• YOUR OBJECTIVE:
Find the string "this" in the records. Copy each line that has it.

++++ DATA ++++

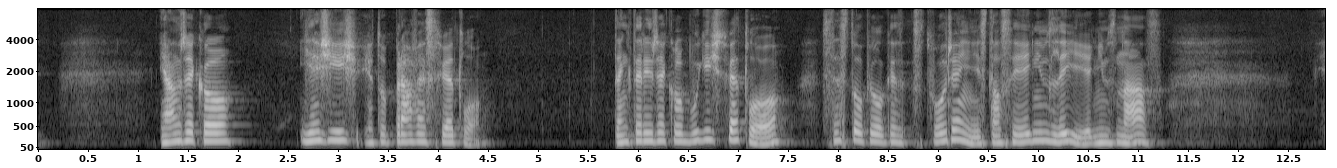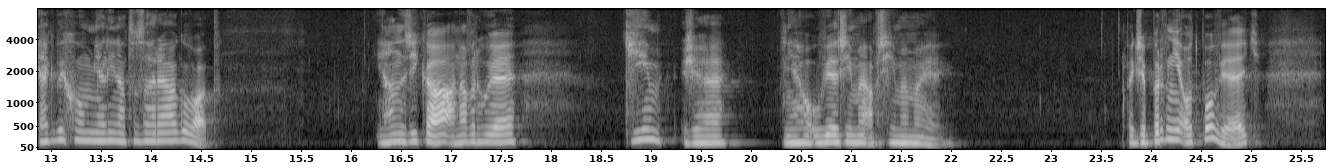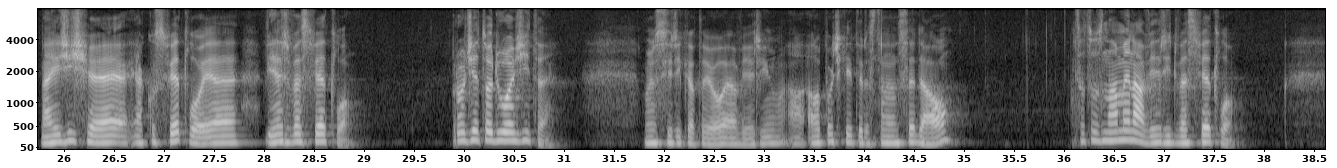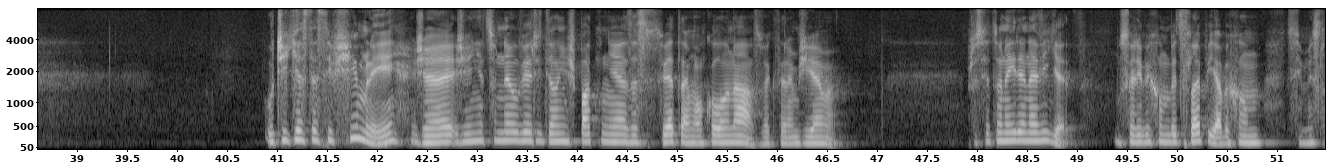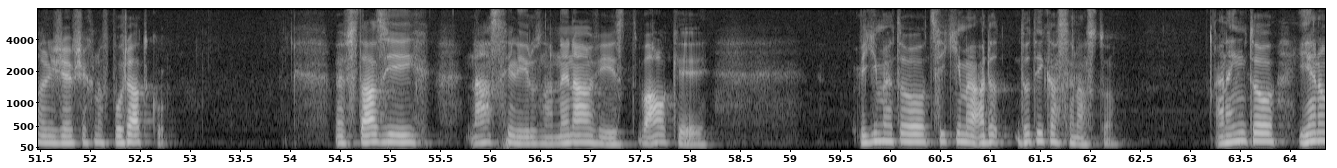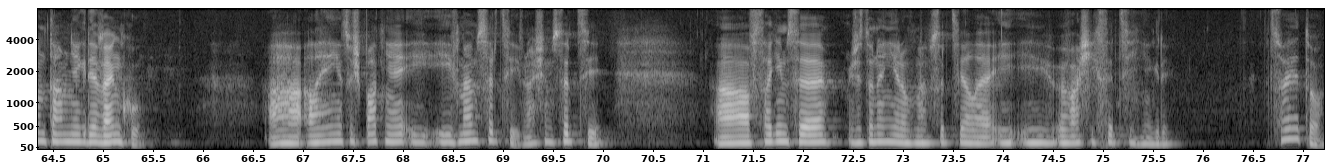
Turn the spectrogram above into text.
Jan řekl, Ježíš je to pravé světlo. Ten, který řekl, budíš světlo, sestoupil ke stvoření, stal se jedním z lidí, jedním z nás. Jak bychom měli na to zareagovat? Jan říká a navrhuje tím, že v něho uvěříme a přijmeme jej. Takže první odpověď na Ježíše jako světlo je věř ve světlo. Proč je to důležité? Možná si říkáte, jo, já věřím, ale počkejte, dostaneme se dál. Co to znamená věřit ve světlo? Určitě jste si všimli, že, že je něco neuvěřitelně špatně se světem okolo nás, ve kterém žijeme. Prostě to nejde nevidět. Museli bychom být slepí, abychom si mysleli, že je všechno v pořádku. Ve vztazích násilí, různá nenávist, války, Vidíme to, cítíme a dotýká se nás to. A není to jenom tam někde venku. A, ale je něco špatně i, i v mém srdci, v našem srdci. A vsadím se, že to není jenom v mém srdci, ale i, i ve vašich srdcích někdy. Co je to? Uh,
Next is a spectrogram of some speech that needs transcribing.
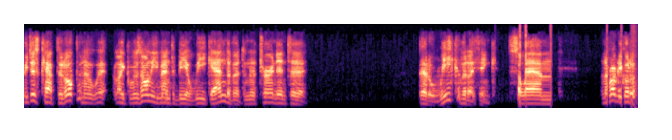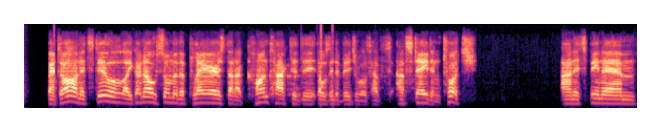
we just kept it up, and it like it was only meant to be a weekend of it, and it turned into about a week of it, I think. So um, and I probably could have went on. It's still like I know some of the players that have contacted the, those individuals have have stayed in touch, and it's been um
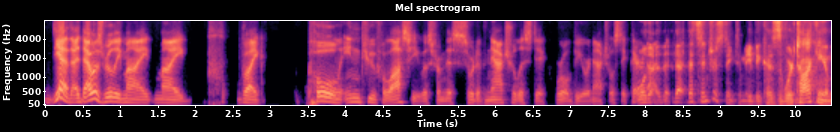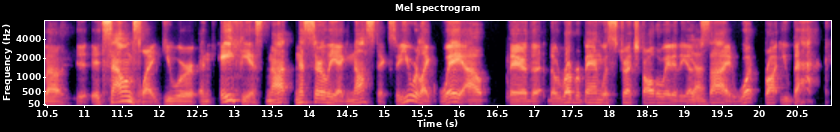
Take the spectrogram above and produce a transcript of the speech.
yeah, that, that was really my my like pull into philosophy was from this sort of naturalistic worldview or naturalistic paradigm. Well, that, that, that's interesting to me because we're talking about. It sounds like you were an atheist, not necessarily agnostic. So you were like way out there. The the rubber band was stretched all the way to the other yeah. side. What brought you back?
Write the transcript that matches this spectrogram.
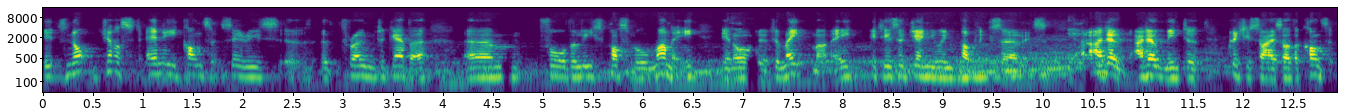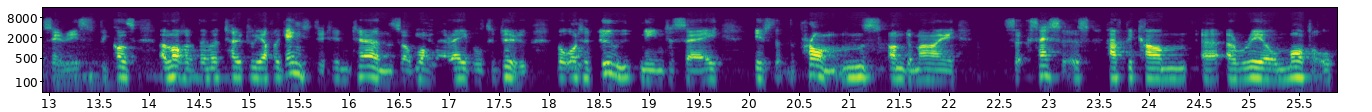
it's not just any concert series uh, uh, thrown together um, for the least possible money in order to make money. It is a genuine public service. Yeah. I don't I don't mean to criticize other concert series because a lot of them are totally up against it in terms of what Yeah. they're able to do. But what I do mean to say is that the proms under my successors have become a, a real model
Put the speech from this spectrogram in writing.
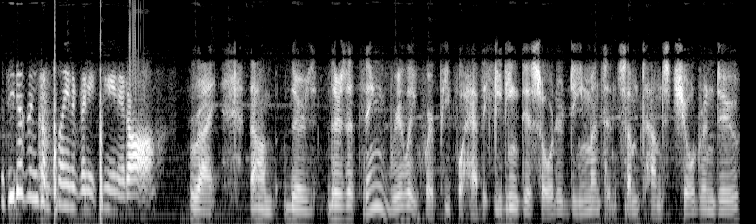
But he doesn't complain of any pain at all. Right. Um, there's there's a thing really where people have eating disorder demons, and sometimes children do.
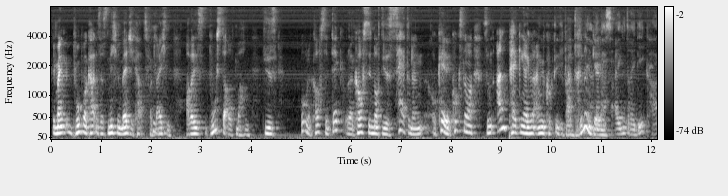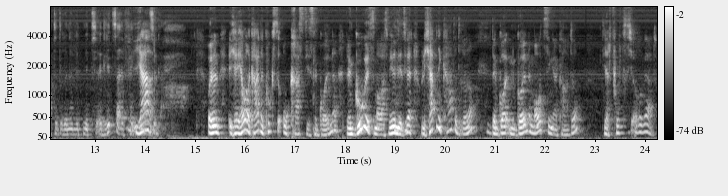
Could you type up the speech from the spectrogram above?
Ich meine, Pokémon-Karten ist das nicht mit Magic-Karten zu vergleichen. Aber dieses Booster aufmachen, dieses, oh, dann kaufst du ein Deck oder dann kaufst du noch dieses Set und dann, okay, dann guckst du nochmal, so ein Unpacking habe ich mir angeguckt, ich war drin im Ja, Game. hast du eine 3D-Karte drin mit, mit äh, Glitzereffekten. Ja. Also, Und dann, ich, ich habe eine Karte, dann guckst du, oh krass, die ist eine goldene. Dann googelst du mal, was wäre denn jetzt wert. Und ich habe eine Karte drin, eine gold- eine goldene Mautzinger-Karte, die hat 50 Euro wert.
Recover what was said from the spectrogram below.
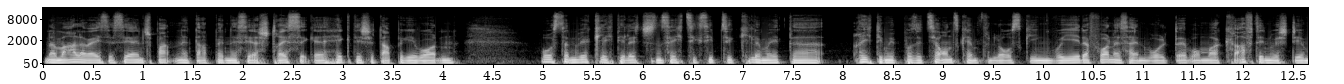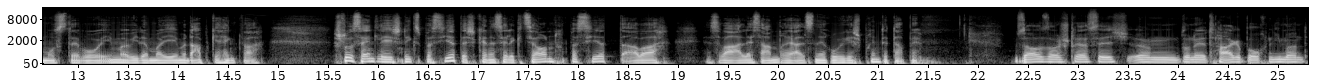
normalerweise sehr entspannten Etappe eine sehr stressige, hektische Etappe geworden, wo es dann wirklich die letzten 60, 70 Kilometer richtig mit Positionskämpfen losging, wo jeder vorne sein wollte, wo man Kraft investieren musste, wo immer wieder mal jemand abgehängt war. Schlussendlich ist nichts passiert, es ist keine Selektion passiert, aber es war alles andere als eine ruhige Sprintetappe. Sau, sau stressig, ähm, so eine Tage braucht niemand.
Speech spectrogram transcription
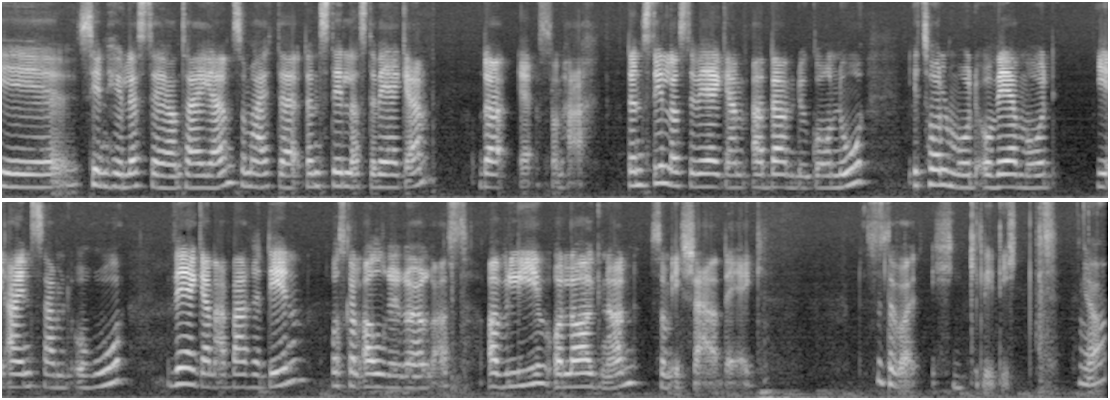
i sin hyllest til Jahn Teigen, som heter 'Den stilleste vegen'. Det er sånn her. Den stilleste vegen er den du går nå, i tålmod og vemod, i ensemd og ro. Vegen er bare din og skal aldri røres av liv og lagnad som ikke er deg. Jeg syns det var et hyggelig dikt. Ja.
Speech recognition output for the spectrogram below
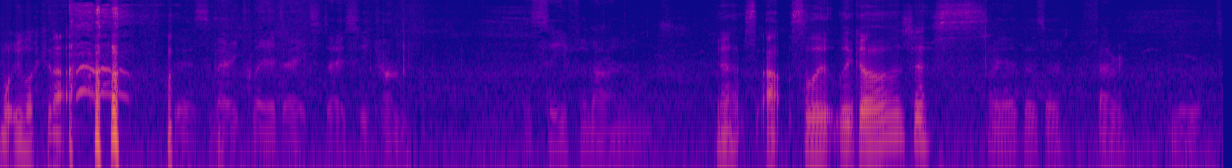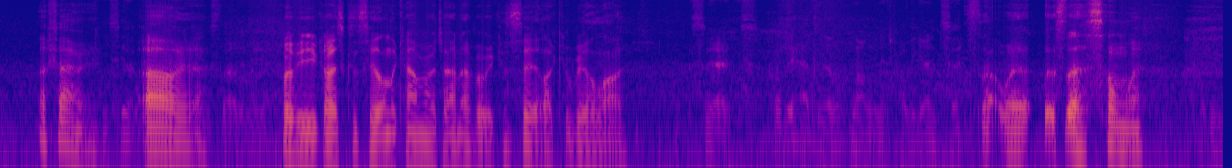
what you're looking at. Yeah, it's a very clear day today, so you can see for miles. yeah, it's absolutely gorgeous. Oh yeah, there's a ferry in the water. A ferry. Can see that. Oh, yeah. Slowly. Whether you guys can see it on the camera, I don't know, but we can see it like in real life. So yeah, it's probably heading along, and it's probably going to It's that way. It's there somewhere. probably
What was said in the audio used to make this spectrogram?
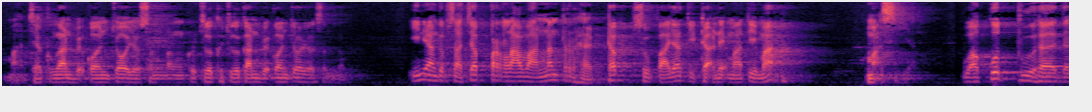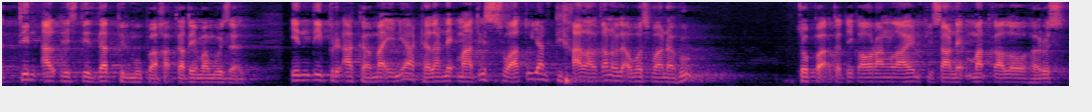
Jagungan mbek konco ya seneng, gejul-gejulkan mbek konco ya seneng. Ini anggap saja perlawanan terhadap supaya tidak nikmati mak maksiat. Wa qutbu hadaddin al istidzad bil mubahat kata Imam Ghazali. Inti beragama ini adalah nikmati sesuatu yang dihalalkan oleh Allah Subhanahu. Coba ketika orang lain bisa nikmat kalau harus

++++

• REPLY:
yeah, that, that was really my my like pull into philosophy was from this sort of naturalistic worldview or naturalistic paradigm. Well, that, that, that's interesting to me because we're talking about. It sounds like you were an atheist, not necessarily agnostic. So you were like way out there. The the rubber band was stretched all the way to the other yeah. side. What brought you back?
Write the transcript that matches this spectrogram.
Put the speech from this spectrogram in writing.
What was said in the audio used to make this spectrogram?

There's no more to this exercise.